Posts Tagged ‘core’
Filed under: Running, strength training
Transverse Abdominis, Running, Conscious Control, and Kettlebells
by Carson Boddicker on May 12th, 2010
The transverse abdominis is a cool muscle. It originates at the iliac crests, inguinal ligaments, lumbar fascia, and the lower six ribs and inserts into the xiphoid process, the linea alba, and the pubis. It is a muscle that some call a local stabilizer, others call the inner unit, and others call the holy grail. Unfortunately, in the past decade with the "core training" obsession, much of the TA talk and training has been less than fruitfu...
Filed under: coaching, corrective exercise
by Carson Boddicker on May 9th, 2009
I am a big fan of the cradle, knee hug, and walking pullback quad mobilizations in the warm-up period. I think they are a great way to get people moving better. Unfortunately, many athletes can butcher these exercises considerably. Some hyperextend, some lack enough mobility to get the knee up and have to compensate by flexing at the lumbar spine, and some do both. A new trick I picked up recently is to have the athlete descend into a qua...
Filed under: Anatomy and Physiology, strength training
(New) Core Training
by Carson Boddicker on Mar 9th, 2009
These days it seems like everything you read in the popular media talks up the benefits of training the “core” for optimum health and performance. Unfortunately, the majority of the gizmos, trendy articles, and example exercises are incredibly skewed toward training the abdominals leading to an over-implementation of abdominal work among well intentioned coaches and athletes. While the abdominals are a very important piece of the core puzzl...

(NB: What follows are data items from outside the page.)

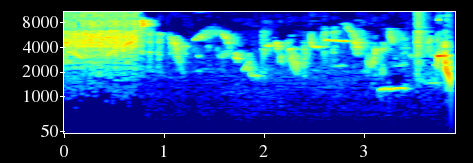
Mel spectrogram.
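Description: A nightingale sings a rapid, varied run of high chirps, trills and whistled notes, opening with a dense buzzy burst and ending on a clear sustained whistle.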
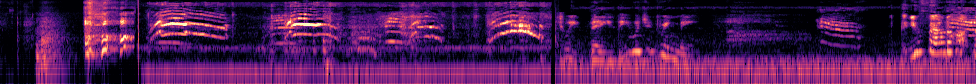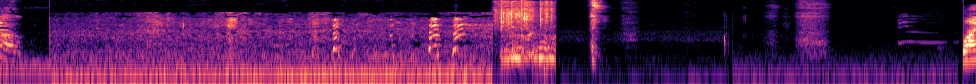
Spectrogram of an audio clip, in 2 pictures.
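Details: Domestic cat in a home, giving a run of clear, arching meows that rise and fall in quick succession early on. Steady low hum, a burst of broadband noise and people talking follow.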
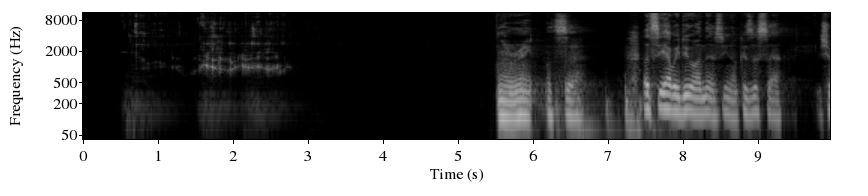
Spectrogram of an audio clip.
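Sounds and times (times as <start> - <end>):
Cabernet wine glugging and splashing into a glass: 0.6 - 3.7
speech: 6.2 - 9.9.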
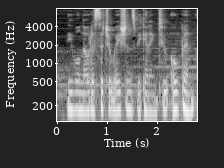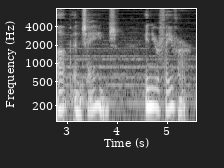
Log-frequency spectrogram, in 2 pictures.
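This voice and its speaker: A woman at a fairly slow pace with a calm, soothing tone, and music in the background. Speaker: spiritual counselor and meditation guide. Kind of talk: guided meditation. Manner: calm, slow, soothing.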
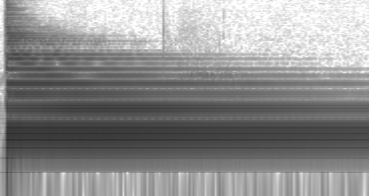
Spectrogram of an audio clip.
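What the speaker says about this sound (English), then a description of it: "I don't know about you, but that C note sounds a little bit bland to me." A single C note plucked on guitar rings out with a sharp attack and then sustains cleanly, fading slowly over about two seconds with nothing else heard.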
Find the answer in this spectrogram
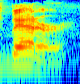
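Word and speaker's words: better: जो T sound है यह एक्चुअली सॉफ्ट डी की तरह प्रोनाउंस होता है। इसको हम सॉफ्ट डी की तरह पढ़ते हैं। For example it's बेटर इट्स नॉट it sound नहीं है। Soft D इट्स बेटर बेटर इट्स बेटर।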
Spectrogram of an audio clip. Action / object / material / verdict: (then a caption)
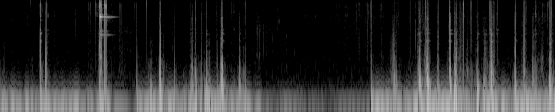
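scrape / silicone ear model with metal pick / silicone / none. A metal dental pick scrapes inside the hollow ear canal of a white, soft silicone ear on a binaural microphone. Close, muffled scratching and thumping sounds dominate the low end, broken by brief, bright metallic clicks. A quiet pause follows before denser scraping resumes.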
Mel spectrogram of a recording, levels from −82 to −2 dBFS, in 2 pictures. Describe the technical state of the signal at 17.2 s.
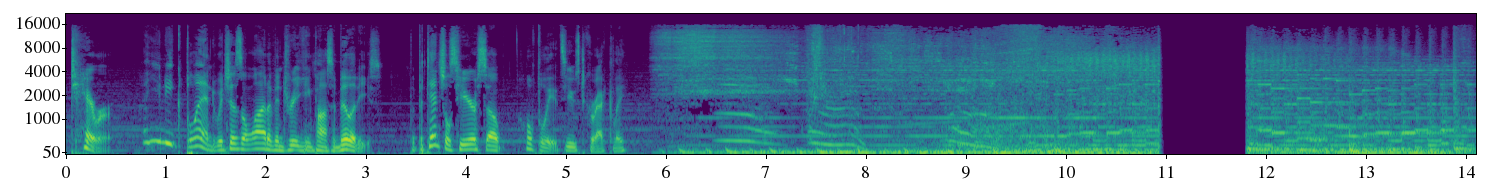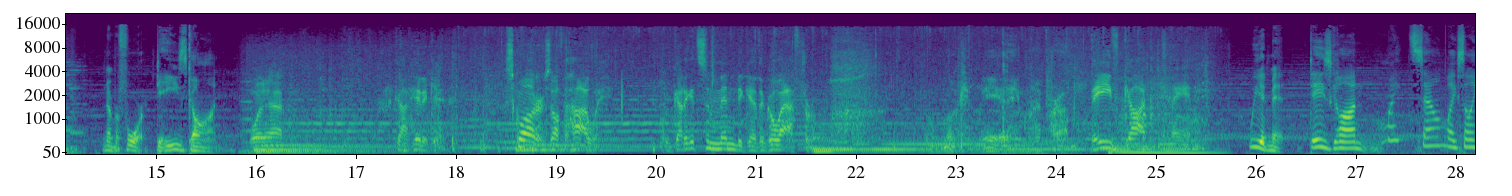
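Jitter buffer speed-up, 16.42 to 18.09 s: short pitch-period slices are removed to drain an overfull buffer, so the sound runs at 120% speed, same pitch, hurried.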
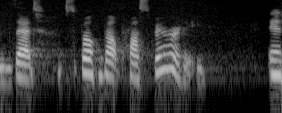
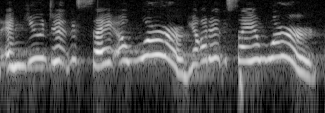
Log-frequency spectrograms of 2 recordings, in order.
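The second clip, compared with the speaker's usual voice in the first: high, louder amazed exclaim; amazed pilot; 9 semitones higher, 6 dB louder than usual. Retold or imitated. Pilot to passengers, loudly amazed. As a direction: lift it up in disbelief. Pilot voiced, building excitement.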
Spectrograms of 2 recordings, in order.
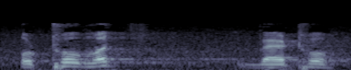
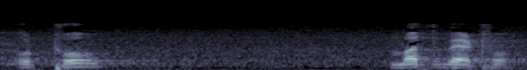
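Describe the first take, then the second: First: اٹھو مت run together, pause, then بیٹھو; pause after مت. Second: اٹھو alone, long pause, then مت بیٹھو together; pause after اٹھو. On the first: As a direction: join مت onto اٹھو, then بیٹھو on its own. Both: Shown as a demonstration. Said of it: "ترجمہ غلط ہو گیا".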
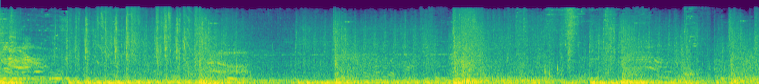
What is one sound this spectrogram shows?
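Game gunfire and explosions crack and boom in bursts.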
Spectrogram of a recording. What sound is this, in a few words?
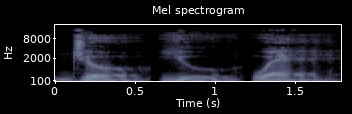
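"joyuwe", concatenated syllables; Affixing experiment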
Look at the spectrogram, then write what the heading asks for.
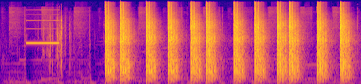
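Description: Pistol gunfire on a USPSA practice stage, a shot timer beep followed by about eleven sharp, loud shots fired in quick bursts and pairs, close to the shooter.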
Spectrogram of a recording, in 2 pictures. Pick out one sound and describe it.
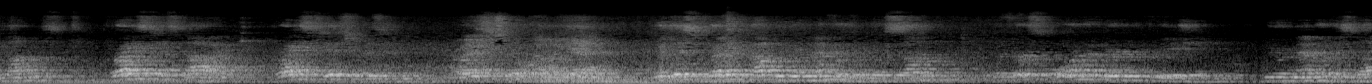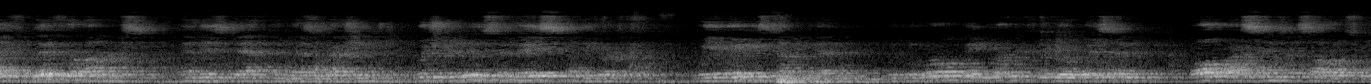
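A man speaks from a distance in a large echoing hall.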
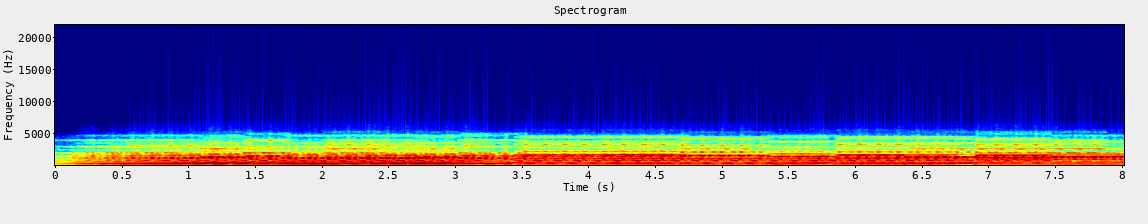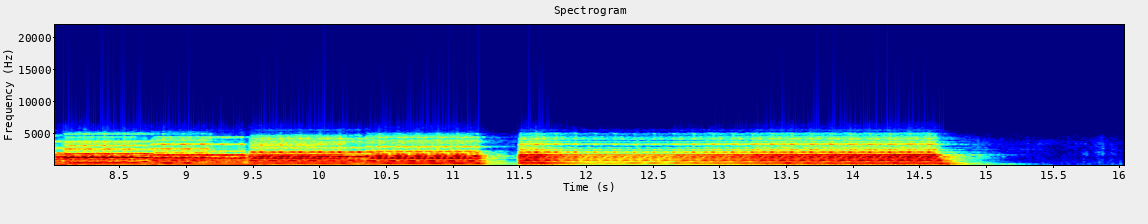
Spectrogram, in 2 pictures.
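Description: Organ music: a run of sustained chords that change every second or so, a short break about eleven and a half seconds in, then one long held chord that fades out near the end.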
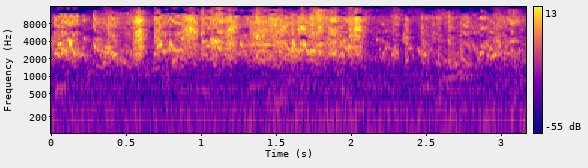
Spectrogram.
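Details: Breeding-ready yellowface spangle budgerigars, three pairs, pour out a thick stream of high squeaky chirps and scratchy warbles, loudest in the first two seconds.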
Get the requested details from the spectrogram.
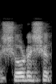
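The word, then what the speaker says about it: षोडश: The Shodasha Kalatmane, the first sh will be whatever we are pronouncing, the yes is the murdhanya. You have to touch your tongue to the top of your mouth. So the pronunciation is sha, not sha, not the dantavya with your teeth, but it is sha, murdhanya. So shodasha. So that is sho is elongated dirgha. Sho the sh next sh is the next one.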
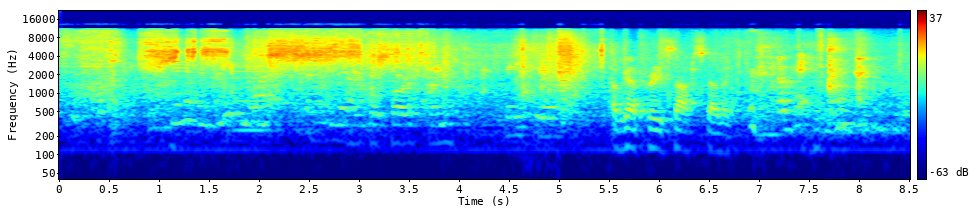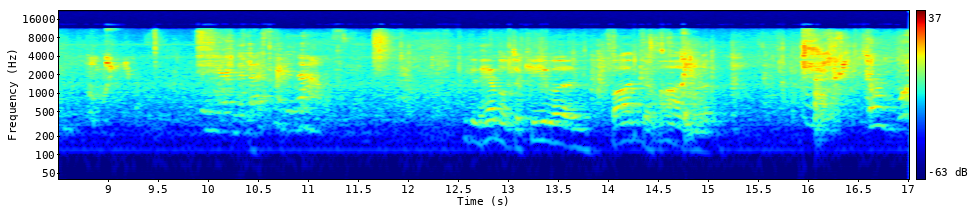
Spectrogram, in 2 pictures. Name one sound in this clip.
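Adults talk quietly nearby.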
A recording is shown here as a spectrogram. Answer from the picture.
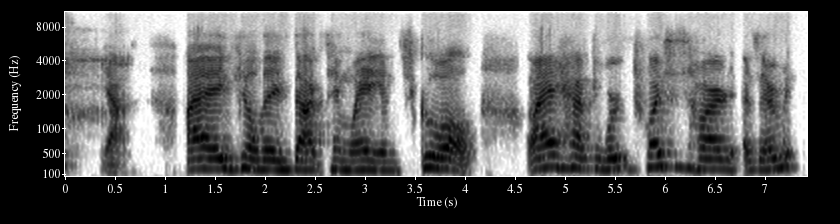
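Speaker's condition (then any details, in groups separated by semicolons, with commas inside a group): Cerebral palsy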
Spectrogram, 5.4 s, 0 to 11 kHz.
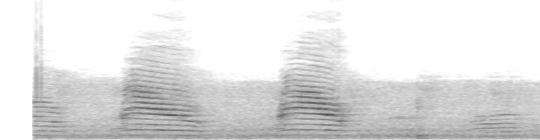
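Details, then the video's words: Domestic cat fighting a kitten: two loud, drawn-out harmonic meows around 1.5 and 3 seconds, rising then falling, with a softer, shorter meow near the end over steady background hiss. "cat fighting baby cat very dengrous"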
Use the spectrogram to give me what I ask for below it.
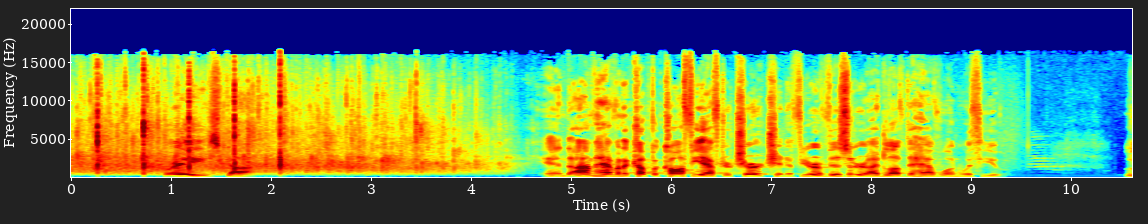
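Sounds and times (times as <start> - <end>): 
audience applauding visitors: 0.0 - 4.6
speech: 0.9 - 1.9, 4.7 - 9.4.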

Filed under: corrective exercise, Running, strength training
Push ups, sit ups, and runners.
by Carson Boddicker on Jan 27th, 2009
A long time ago, when I first wanted to know how to train efficiently, effectively, and intelligently I got a piece of advice that has been instrumental in my development. I was given a list of books, and was told to keep them around and periodically re-read them as you'll almost certainly pick up something you forgot or missed the first time. So I was giving a read of the first book I ever read about running: John Nepolitan's Training Prof...
Filed under: corrective exercise, injuries, Running
Spinal Stress Fractures and Runners
by Carson Boddicker on Jan 22nd, 2009
In climbing the road to the top of the performance mountain, most athletes realize that staying focused and consistent in training help tremendously to get to the top of his personal Everest. Any injury to the athlete, obviously, interferes with the consistency of training and thus makes progress to the top of the road that much more difficult. Recently, I've begun to see more and more athletes who have suffered from stress fractures to the s...